James H. Schutte
Plant Common Name
Bok Choy, Broccoli Raab, Chinese Cabbage, Choy Sum, Field Mustard, Pak Choi, Tatsoi, Turnip
Field mustard, turnip, bok choy, and broccoli raab are part of the complex of different cultivated plants known as Brassica rapa. They have been grown and selected in Eurasia for thousands of years for human consumption and livestock fodder. The origin of Brassica rapa is uncertain but believed center from South and Central Europe. It is now cultivated and naturalized worldwide.
These annual or biennial, cool-season plants typically have loose basal rosettes of broad fleshy green leaves with rough hairs and long stalks. The leaves may be deeply lobed or violin-shaped. Some varieties form round to oblong fleshy taproots of white or yellow. Tall sprays of bright yellow flowers appear in spring or summer, often in the second season of growth. Rattlebox seed capsules follow, opening to scatter many reddish-brown to black seeds. The seeds may also be used to make mustard.
These plants have been separated into several groups according to their various characteristics. These are the Narinosa, Chinensis, Perviridis, Rapifera and Ruvo Groups. The vegetables in each have many distinct characteristics.
Tatsoi, or rosette pak choi, is in this Narinosa group. It forms perfectly round, densely rosettes of small, spatula-shaped leaves. The remarkably hardy plants flourish in cool temperatures and are quick to bolt when temperatures heat up.
The Chinensis group includes pak choi, bok choy, choy sum, Chinese celery cabbage and Japanese cabbage. These are all chard-like plants with compact clusters of large, thick-stalked leaves that are tender and delicious when cooked.
Plants in the Pekinensis group (napa and Chinese cabbage) have thin, tender, mildly-flavored leaves. The pale to dark green, crinkled or smooth leaves usually have a broad, white, winged midrib.
Tendergreen and mustard spinach are included in the Perviridis group. They are grown for their, large, glossy, spatula-shaped leaves that are tender and delicious eaten raw or cooked. Some in this group have swollen roots that are sometimes pickled. They have a tendency to bolt and should only be grown in cool seasons.

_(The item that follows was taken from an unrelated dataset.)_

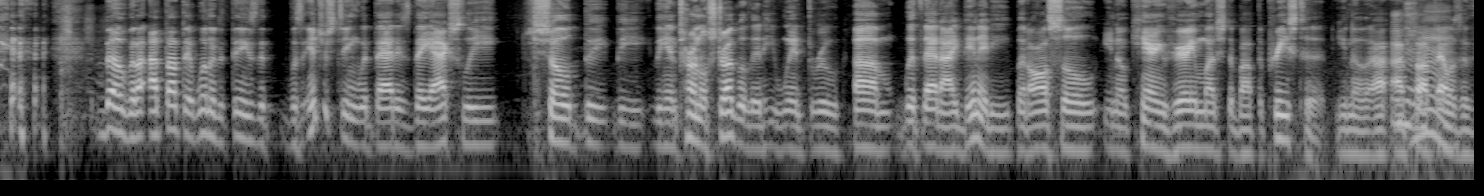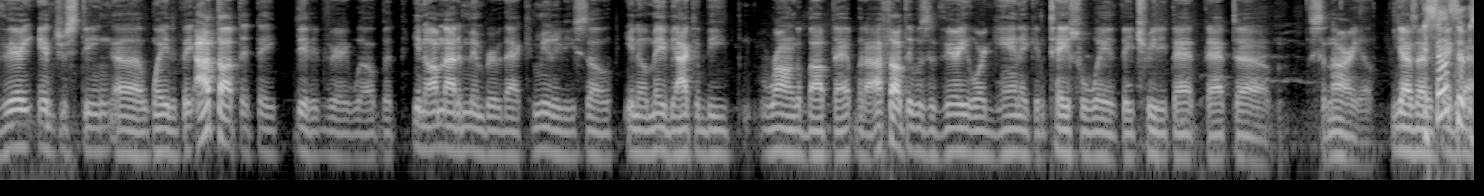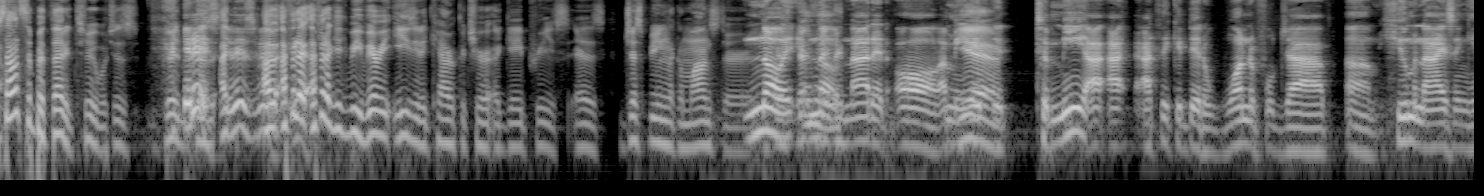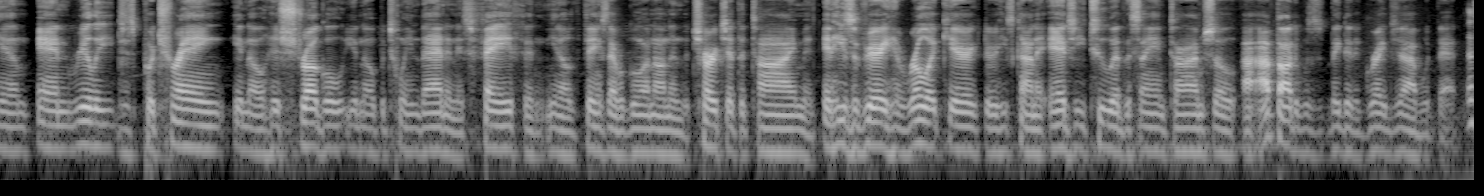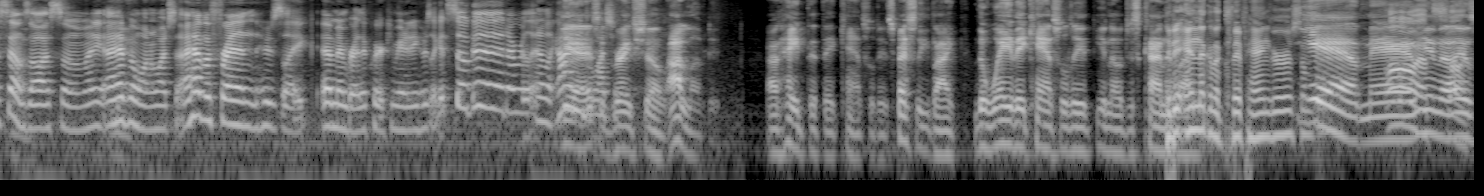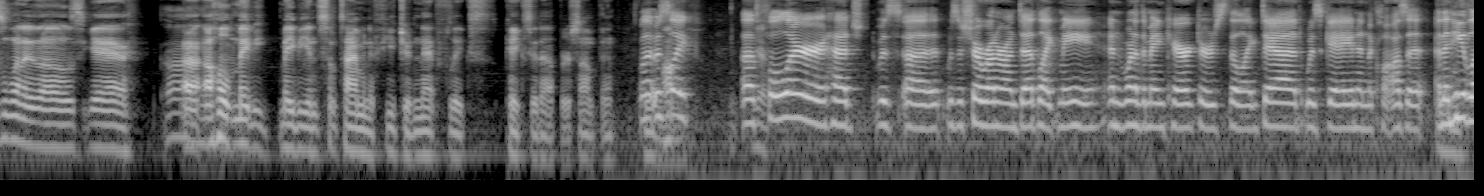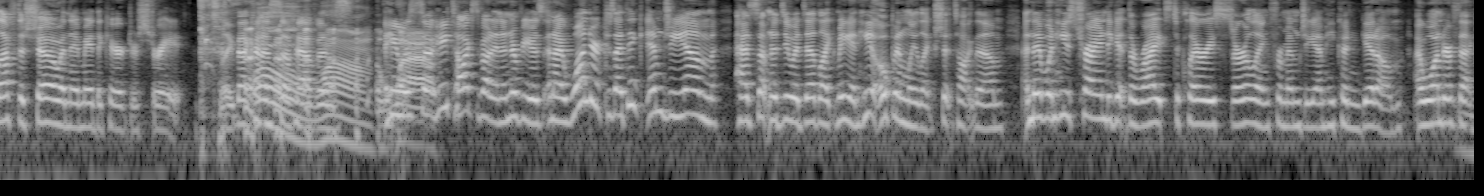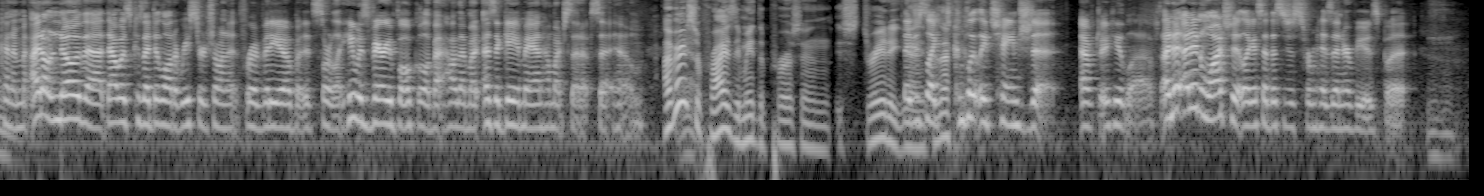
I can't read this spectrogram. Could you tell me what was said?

The Rapifera group includes turnip, whose swollen taproot and and lush greens are prized edibles. Turnip varieties come in many shapes and sizes. The larger the root, the more pungent the flavor. Large turnips are grown for animal fodder.
Trendy broccoli raab, Italian turnip and ruvo kale belong to the Ruvo group which is characterized by tall, violin-shaped, dark green, often glossy leaves on long stems. The leaves and the loosely clustered, broccoli-like flower buds bring pungent flavors to salads and cooked dishes.
These cool weather crops prefer full sun and moderately fertile, humus-rich, neutral to slightly acid soil with ample drainage. They generally mature quickly, from 50 to 80 days depending on variety. Sow them in early spring before temperatures heat up or in late summer for fall harvesting. In areas with mild climates they make an excellent winter crop. Hot weather or prolonged chilly spells may cause them to flower ("bolt"), which usually results in bitter-tasting, dwindling plants. These brassicas are frost hardy and many will take a few degrees below freezing. They are not heavy feeders and may not need fertilizer if grown in rotation with nitrogen-fixing legumes. Some are shade-tolerant and good for planting between taller vegetables such as corn. These wonderful, variable greens are generally easy to grow and very tasty.